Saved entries
=== Section Start ===
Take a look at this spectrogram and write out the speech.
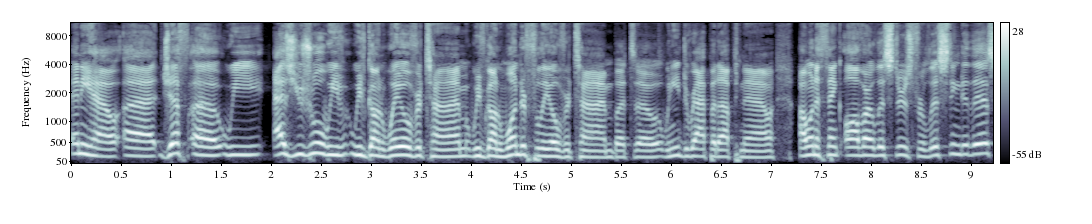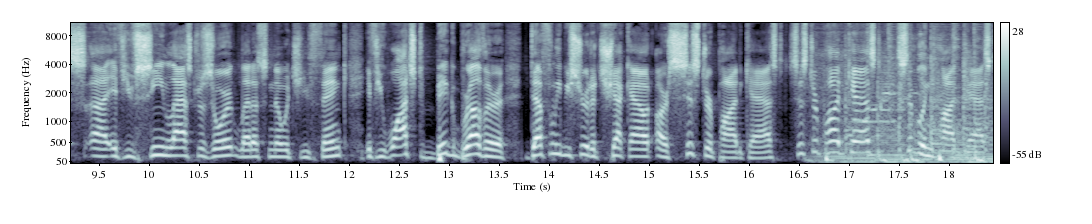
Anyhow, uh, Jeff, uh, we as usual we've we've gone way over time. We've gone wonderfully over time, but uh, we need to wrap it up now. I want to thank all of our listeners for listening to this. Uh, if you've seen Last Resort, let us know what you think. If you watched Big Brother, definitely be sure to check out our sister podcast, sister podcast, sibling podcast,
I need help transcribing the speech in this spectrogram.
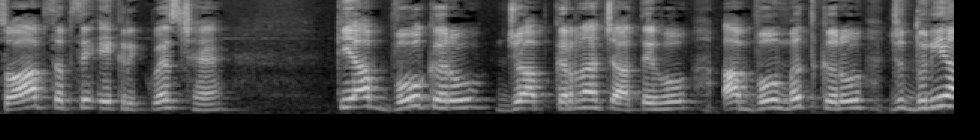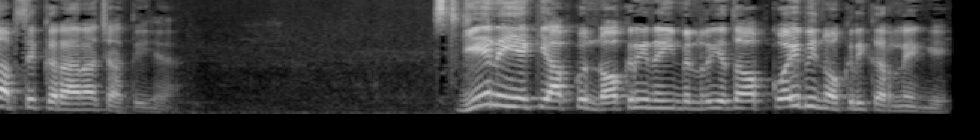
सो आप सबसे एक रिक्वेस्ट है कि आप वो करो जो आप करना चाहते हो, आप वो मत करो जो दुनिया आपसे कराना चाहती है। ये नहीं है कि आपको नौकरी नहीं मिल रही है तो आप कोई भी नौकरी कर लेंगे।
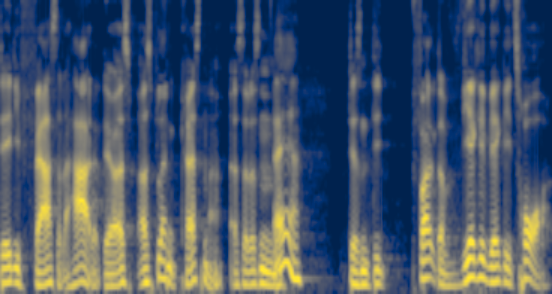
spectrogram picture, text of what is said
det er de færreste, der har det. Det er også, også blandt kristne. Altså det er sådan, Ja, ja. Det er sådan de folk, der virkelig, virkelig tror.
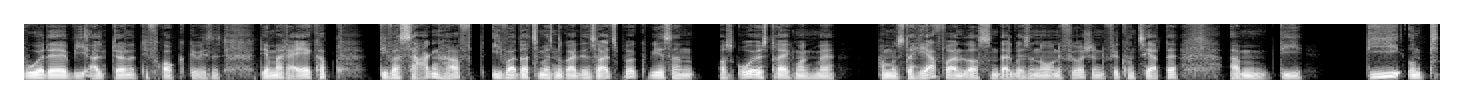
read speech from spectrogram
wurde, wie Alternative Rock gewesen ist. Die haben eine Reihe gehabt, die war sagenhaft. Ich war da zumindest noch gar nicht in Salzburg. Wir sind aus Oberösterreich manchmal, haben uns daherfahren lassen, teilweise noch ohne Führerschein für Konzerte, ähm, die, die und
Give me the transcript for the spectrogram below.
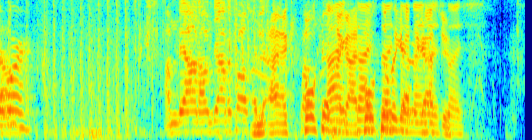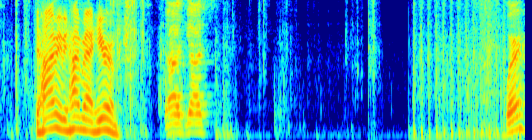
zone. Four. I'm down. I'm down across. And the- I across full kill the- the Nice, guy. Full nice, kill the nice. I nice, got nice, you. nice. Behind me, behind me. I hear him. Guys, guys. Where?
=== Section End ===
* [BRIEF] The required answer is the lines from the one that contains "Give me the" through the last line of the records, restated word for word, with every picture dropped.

* [RESULT OF THIS EXERCISE]
Give me the transcript for the spectrogram below.
zone. Four. I'm down. I'm down across. And the- I across full kill the- the Nice, guy. Full nice, kill the nice. I nice, got nice, you. nice. Behind me, behind me. I hear him. Guys, guys. Where?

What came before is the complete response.